- Work/Life Balance
- Senior Management
- Culture & Values
- Career Opportunities
I worked at Valve Corporation full-time (more than a year)Pros
Valve offers extremely generous benefits and perqs, and affords employees high levels of trust to do whatever they need to be productive. It is a privilege to work with the folks at Valve because nearly all are exceptionally accomplished, competent and eager to build something great. The environment really encourages employees to be positive and to focus on work that will directly impact the customer. Productivity is rewarded in part by peer review which makes employees accountable to their team. Changing teams/projects is usually easy, and is usually each employee's own decision. Employee autonomy is inherent in Valve's process.Cons
Many of the ways in which Valve seeks to differentiate from other companies are not actually so valid. While it's true that Valve has no official job titles or promotions, compensation varies greatly among employees and many teams have an obvious pecking order. There is no formal management structure, but it's clear that some people have substantially more control over project direction and the work of others. Even though productivity is said to be the only metric that matters, people who are already connected or are accomplished social engineers will do just fine. Denying that all of these social forces are at work makes the problem intractable and difficult to even discuss.

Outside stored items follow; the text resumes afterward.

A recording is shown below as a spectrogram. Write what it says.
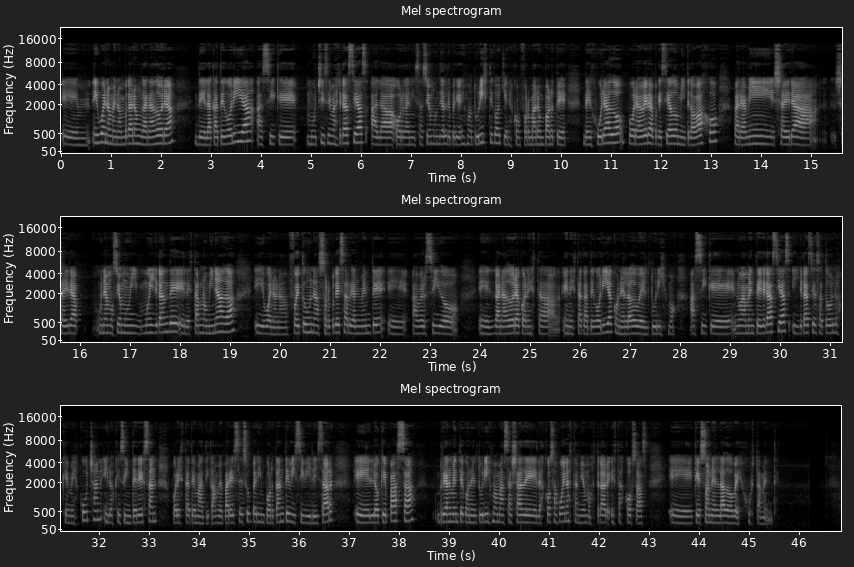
y bueno, me nombraron ganadora de la categoría, así que muchísimas gracias a la Organización Mundial de Periodismo Turístico, quienes conformaron parte del jurado, por haber apreciado mi trabajo. Para mí ya era, ya era una emoción muy, muy grande el estar nominada y bueno, nada, fue toda una sorpresa realmente eh, haber sido eh, ganadora con esta, en esta categoría con el lado del turismo. Así que nuevamente gracias y gracias a todos los que me escuchan y los que se interesan por esta temática. Me parece súper importante visibilizar eh, lo que pasa realmente con el turismo, más allá de las cosas buenas, también mostrar estas cosas eh, que son el lado B, justamente.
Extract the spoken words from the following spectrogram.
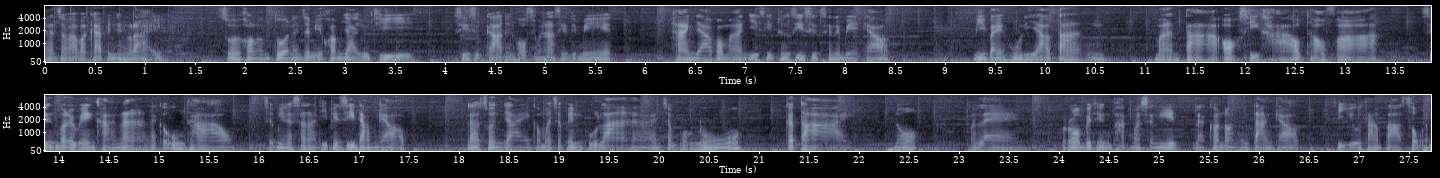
นั้นสภาพอากาศเป็นอย่างไร ส่วนของลำตัวนั้นจะมีความยาวอยู่ที่ 49-65เซนติเมตรหางยาวประมาณ 20-40เซนติเมตรครับ มีใบหูที่ยาวตั้ง ม่านตาออกสีขาวเทาฟ้า ซึ่งบริเวณขาหน้าและก็อุ้งเท้า จะมีลักษณะที่เป็นสีดำครับ แล้วส่วนใหญ่ก็มักจะเป็นผู้ล่าอาหารจำพวกหนู กระต่าย นก แมลง รวมไปถึงผักบางชนิด และก็หนอนต่างๆครับ ที่อยู่ตามป่าสน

For a company that makes so much money, Valve is surprisingly risk-averse. New projects, internal tools, dev infrastructure, and anything that doesn't contribute to a current product are met with disdain. Because teams are intended to be self-forming, it's rare that enough people will want to assume risk to all collectively embark on a new project. It's too safe and too profitable to just contribute to something that's already successful. Even though failure is supposed to be tolerated and even encouraged so that employees will try new ideas and experiments, there is little evidence of this. After a few rounds of bonuses, folks learn quickly what is rewarded, and what is not.

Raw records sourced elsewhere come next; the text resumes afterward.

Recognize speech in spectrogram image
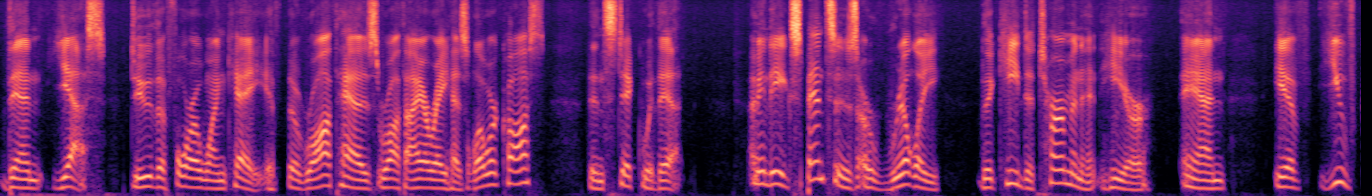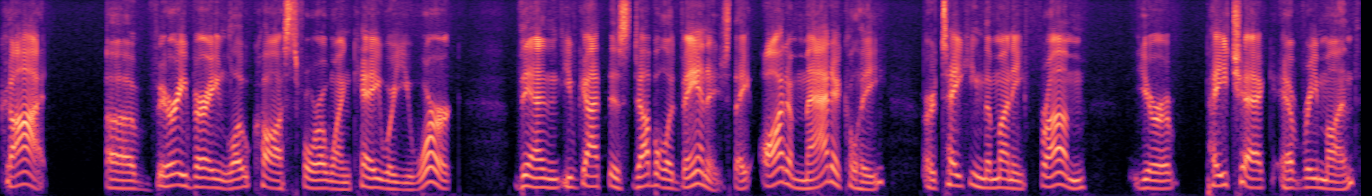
then yes, do the 401k. If the Roth has Roth IRA has lower costs, then stick with it. I mean, the expenses are really the key determinant here. And if you've got a very, very low cost 401k where you work, then you've got this double advantage. They automatically are taking the money from your paycheck every month,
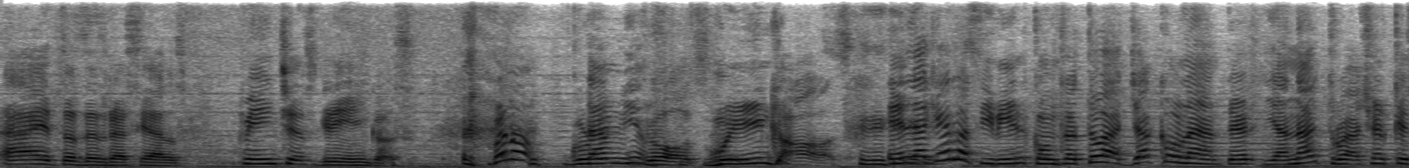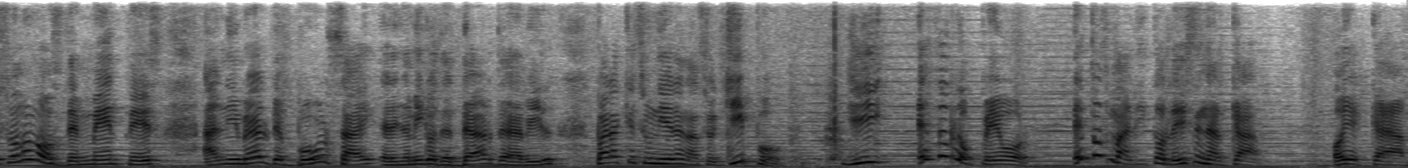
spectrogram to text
Ah, estos desgraciados. Pinches gringos. Bueno, también- Gringos. Gringos. En la guerra civil contrató a Jack O'Lantern y a Night Thrasher, que son unos dementes al nivel de Bullseye, el enemigo de Daredevil, para que se unieran a su equipo. Y esto es lo peor. Estos malditos le dicen al Cap: Oye, Cap,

Valve's success has made folks arrogant, and this contributes to the problem of how new ideas are considered and discussed. Dogmatic thinking is actually common because people can always point to a great success in the past and use this to justify why everything should continue as it is. Some folks at Valve do not want the company to grow. Valve already has an incredibly strong profit/employee ratio. Why dilute it? This line of thinking crops up in project discussions as well, and causes many ideas to be dismissed because they seem too niche/unprofitable (at the time).Advice to ManagementAdvice
I think that funding separate companies would be the best way for Valve to invest in new/different product areas. Identify capable teams who already work together and let them make their own rules and set their own goals.
Be more honest about management structure. It will go a long way toward helping people make better decisions and will create more trust among employees.RecommendsPositive OutlookDisapproves of CEO